Reply Score: 0

by Lazarus on Wed 26th Oct 2005 20:55 UTC
Lazarus
Member since:
2005-08-10

Taken horribly out of context but interesting to note.

From: torvalds@klaava.Helsinki.FI (Linus Benedict Torvalds)
Subject: Re: LINUX is obsolete
Date: 29 Jan 92 23:14:26 GMT
Organization: University of Helsinki

"True, linux is monolithic, and I agree that microkernels are nicer. With
a less argumentative subject, I'd probably have agreed with most of what
you said. From a theoretical (and aesthetical) standpoint linux looses.
If the GNU kernel had been ready last spring, I'd not have bothered to
even start my project: the fact is that it wasn't and still isn't.
"

From:
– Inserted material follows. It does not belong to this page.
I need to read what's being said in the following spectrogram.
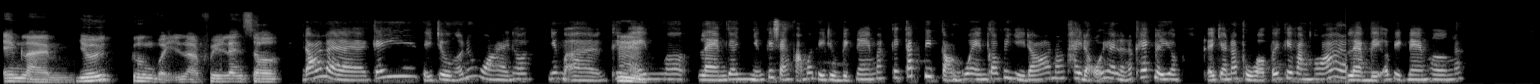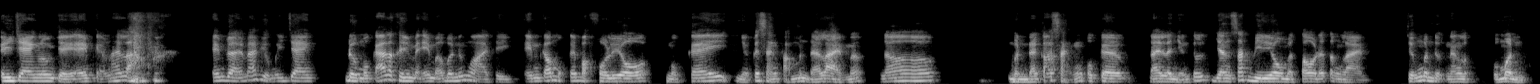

http://www.oreilly.com/catalog/opensources/book/appa.html

Reply Score: 1